John Eichberger:
Right. (affirmative).

Lori Clark: we want to have some sort of expectation. How can I go? Its just like, when you go to the grocery store, you don't go to the checkout line with a jug of milk and then find out when it gets stabbed and how much it costs. You know, you have an expectation when you pull it off the shelf. So how can we build that as people pull an EV charging station off the shelf, of what that cost is going to be?
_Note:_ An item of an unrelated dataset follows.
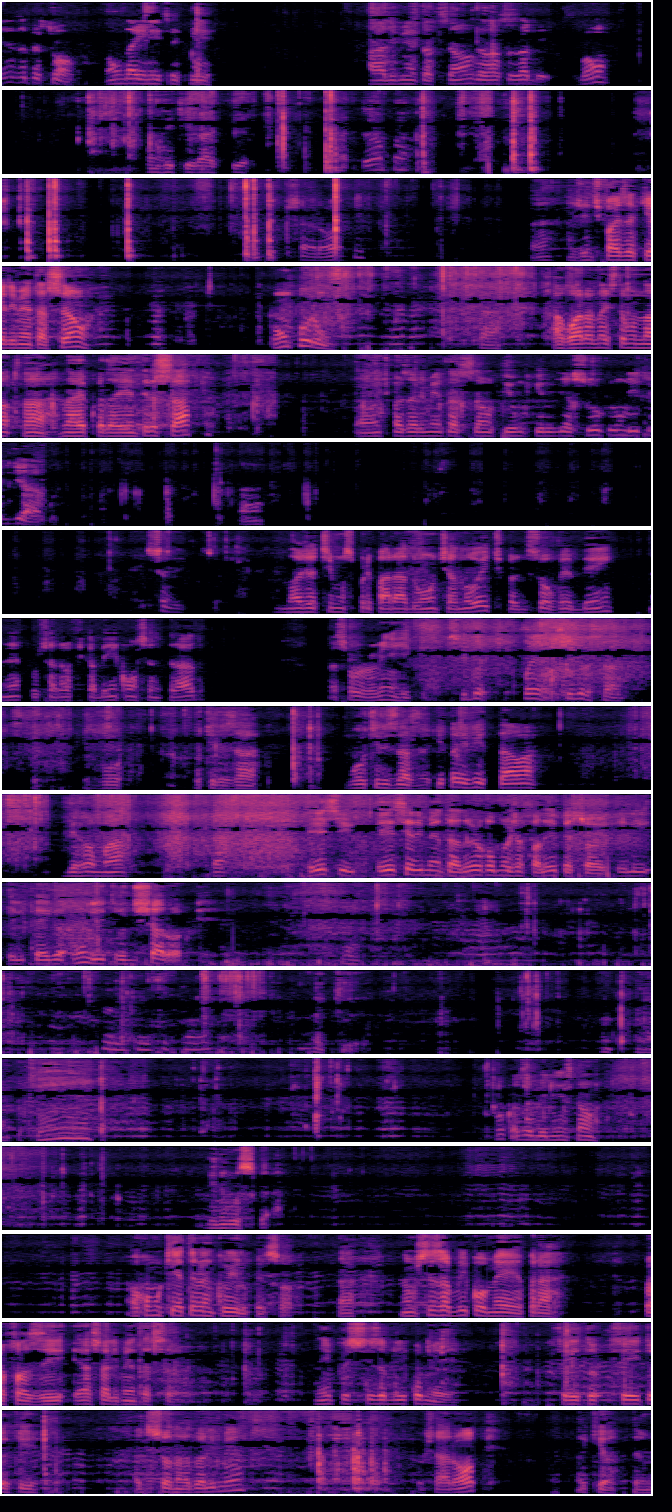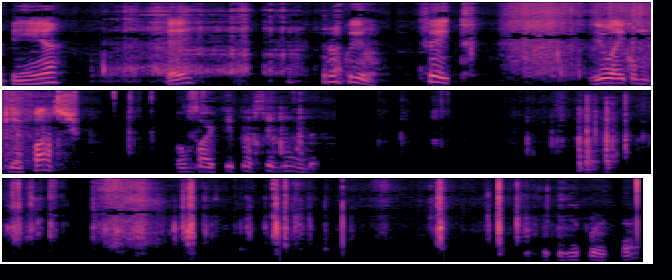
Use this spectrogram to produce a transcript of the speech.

Lori Clark:
So we're getting some good information through the Clean Cities Network. All clean cities coalitions are collecting information every year on what are the costs of charging stations that have been installed in our area over the past 6 or the past 12 months, so that we can come up with some better national averages of real-world observed costs, detailing out, here's the equipment, here's the labor here, the construction, here's the install, so that we can have a pool of data to pull from and be able to inform people better. And one of the things that we're also working on is trying to compile a list of all the government purchasing contracts that you can purchase an electric vehicle charging station office, even if you're not able to purchase through that contract, because you're not a government entity, at least you can go and see the price so that, you know, that could be helpful. So we're working on trying to pull together some of that information posted in a website, no place that is not too hard to find.

John Eichberger:
That's fantastic because transparency is so important. Transparency, consistency, predictability, all those things tie into it because building a business case for EVSC is challenging. But once we get a business case built, then we can start seeing probably a pretty fast acceleration deployment, which is going to be critical. Lori, thank you so much for joining us on Carpool Chats. We really enjoyed catching up. If people want to learn more about what you guys are doing, where should they go?

Lori Clark:
Go to WWW.DFWcleancities.Org , that will get you to our website.

John Eichberger:
Thank you very much.

Lori Clark:
Thank you so much for having me.

John Eichberger:
Thank you very much and everybody out there, thanks for tuning in, and we'll see you in the next time on Carpool Chats.